WHAT YOU ARE ASKED TO DO =>
Repeat verbatim, and only, the lines of the data below, beginning at the line that contains "Read the spectrogram" and stopping after the line that contains "I'd like the".

*** Opening of DATA RECORDS ***

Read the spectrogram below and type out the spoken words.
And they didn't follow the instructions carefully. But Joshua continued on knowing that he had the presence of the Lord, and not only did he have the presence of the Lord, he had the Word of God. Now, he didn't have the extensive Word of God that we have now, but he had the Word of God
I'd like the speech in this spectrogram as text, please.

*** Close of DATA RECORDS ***
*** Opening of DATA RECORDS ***

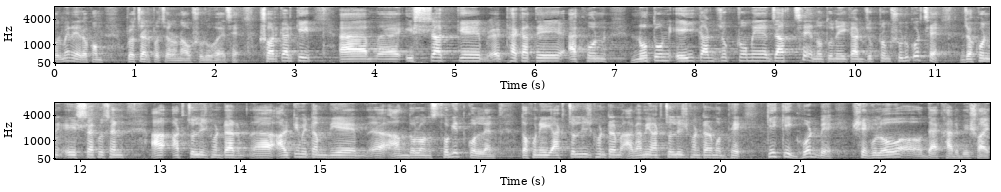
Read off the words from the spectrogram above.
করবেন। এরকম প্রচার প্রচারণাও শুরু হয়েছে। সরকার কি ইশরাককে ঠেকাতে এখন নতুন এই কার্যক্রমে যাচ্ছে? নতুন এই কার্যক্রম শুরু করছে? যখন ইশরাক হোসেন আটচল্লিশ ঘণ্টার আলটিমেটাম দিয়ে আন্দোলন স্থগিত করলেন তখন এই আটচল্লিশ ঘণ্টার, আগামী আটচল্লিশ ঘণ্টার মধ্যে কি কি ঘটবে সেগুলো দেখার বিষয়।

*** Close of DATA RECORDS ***
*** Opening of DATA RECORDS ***

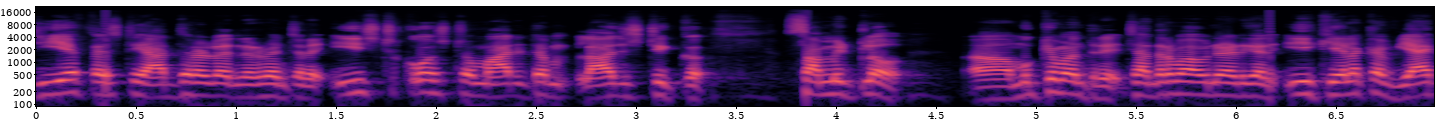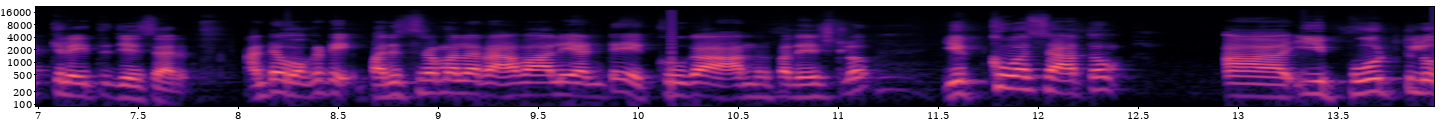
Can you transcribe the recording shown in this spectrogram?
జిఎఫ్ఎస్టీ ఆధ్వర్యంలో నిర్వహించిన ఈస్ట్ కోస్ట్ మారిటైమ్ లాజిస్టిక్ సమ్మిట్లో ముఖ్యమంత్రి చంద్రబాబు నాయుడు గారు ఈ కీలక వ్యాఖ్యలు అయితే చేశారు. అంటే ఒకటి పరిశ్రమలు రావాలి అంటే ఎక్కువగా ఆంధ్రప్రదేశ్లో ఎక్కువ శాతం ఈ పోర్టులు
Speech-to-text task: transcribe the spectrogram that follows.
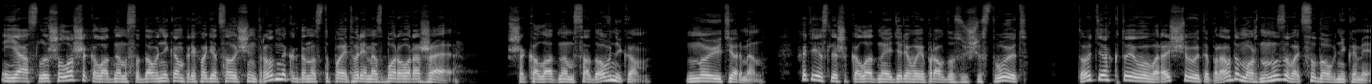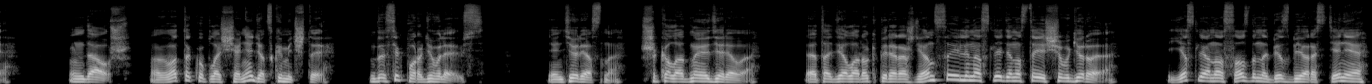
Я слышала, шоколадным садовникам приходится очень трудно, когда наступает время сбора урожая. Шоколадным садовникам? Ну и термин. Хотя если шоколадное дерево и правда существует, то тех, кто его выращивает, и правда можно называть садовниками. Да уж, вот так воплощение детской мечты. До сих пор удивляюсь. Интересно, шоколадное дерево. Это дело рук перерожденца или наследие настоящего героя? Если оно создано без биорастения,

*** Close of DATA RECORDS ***

RESPONSE BELOW =>
Read the spectrogram below and type out the spoken words.
And they didn't follow the instructions carefully. But Joshua continued on knowing that he had the presence of the Lord, and not only did he have the presence of the Lord, he had the Word of God. Now, he didn't have the extensive Word of God that we have now, but he had the Word of God
I'd like the speech in this spectrogram as text, please.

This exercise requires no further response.